The basic description of the material is obtained by the tensile test. Fig. 1. Illustrates this simple pull test.
Fig. 1. Tensile test
The load necessary to produce a given elongation is monitored as the specimen is pulled in tension at a constant rate. A load-versus-elongation curve (Fig.6.2) is the immediate result of such a test. A more general statement about material characteristics is obtained by normalizing the data of Fig. 2 for geometry. The resulting stress-versus-strain curve is given in Fig. 6.3. Here, the engineering stress, σ, is defined as
σ = P/A0 (1)
where P is the load on the sample with an original (zero stress) cross-sectional area, A0. Sample cross section refers to the region near the center of the specimen’s length.
Fig. 2. Load-versus-elongation curve obtained in a tensile test. The specimen was Al-2084-T81.
Specimens are machined such that the cross-sectional area in this region is uniform and smaller than at the ends gripped by the testing machine. This smallest area region, referred to as the gage length, experiences the largest stress concentration so that any significant deformation at higher stresses is localized there. The engineering strain ε, is defined as
ε = (l – lo) /lo = Δ/lo (2)
where l is the gage length at a given load, and lo is the original (zero-stress) length. Fig.3 is divided into 2 distinct regions: 1) elastic deformation; 2) plastic deformation.

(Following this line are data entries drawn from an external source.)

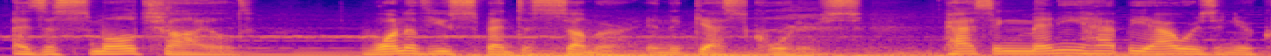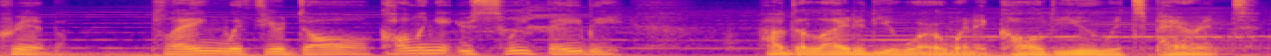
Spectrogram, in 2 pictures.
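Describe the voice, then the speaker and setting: A man's voice: mid-range voice, moderate pace, vocal fry, music in the background. A man hosting a board game, reading out the rules and story cards to the players in a theatrical way. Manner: theatrical, lively rule-reading.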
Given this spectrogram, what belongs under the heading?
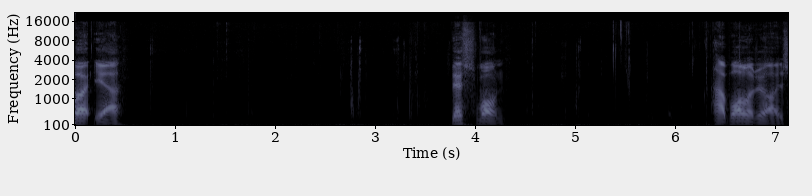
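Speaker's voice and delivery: talking with a mouth full of food. Going over a past video, then apologizing: talking with mouth full. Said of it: "My mouth is full".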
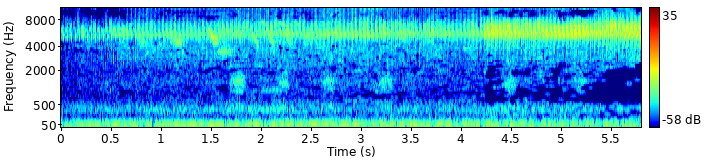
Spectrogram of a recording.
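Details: Common grasshopper warbler (Locustella naevia), a small migratory bird, giving a thin, continuous high insect-like reel. Faint lower bird notes drift in around the middle, and the reel grows louder and brighter over the final two seconds.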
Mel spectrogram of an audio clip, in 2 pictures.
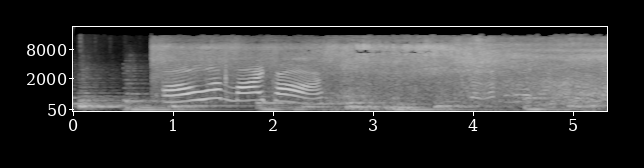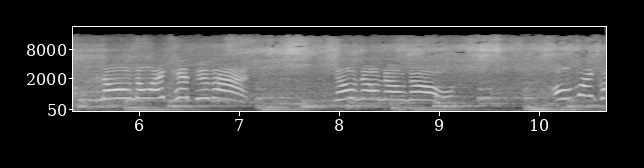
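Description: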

Elastic deformation is temporary deformation. It is fully recovered when the load is removed. The elastic region of the stress-strain curve is the initial linear portion. Plastic deformation is permanent deformation. It is not recovered when the load is removed, although a small elastic component is recovered. The plastic region is the nonlinear portion generated once the total strain exceeds its elastic limit. It is often difficult to specify precisely the point at which the stress-strain curve deviates from linearity and enters the plastic region.
Fig. 4 summarizes the key mechanical properties obtained from the tensile test. The slope of the stress-strain curve in the elastic region is the modulus of elasticity, E, also known as Young’s modulus. The linearity of the stress-strain plot in the elastic region is a graphical statement of Hooke’s law:
σ= E ε (3)
Fig. 3. Stress-versus-strain curve obtained by normalizing the data for specimen geometry.
The modulus E is a highly practical piece of information. It represents the stiffness of the material that is its resistance to elastic strain. This manifests itself as the amount of deformation in normal use below the yield strength and the springiness of the material during forming. As with E, the yield strength has major practical significance. It shows the resistance of the metal to permanent deformation and indicates rolling and drawing operations can form the ease with the metal.
Although we are concentrating on the behavior of metals under tensile loads, the testing apparatus illustrated in Fig.1 is routinely used in a reversed mode producing a compressive test. The elastic modulus in fact, tends to be the same for metal alloys tested in either tensile or compressive modes.
1) Many design engineers, especially in the aerospace field, are more interested in strength-per-unit density than strength or density individually (If 2 alloys each have adequate strength, the lower density one is preferred for potential fuel savings).
2) The strength-per-unit density is generally termined specific strength, or strength-to-weight ratio, and is discussed relative to composite properties later.
3) Another term of practical engineering importance is residual stress, defined as the stress remaining within a structural material after all applied loads are removed. This commonly occurs following various thermo mechanical treatment such as welding and machining.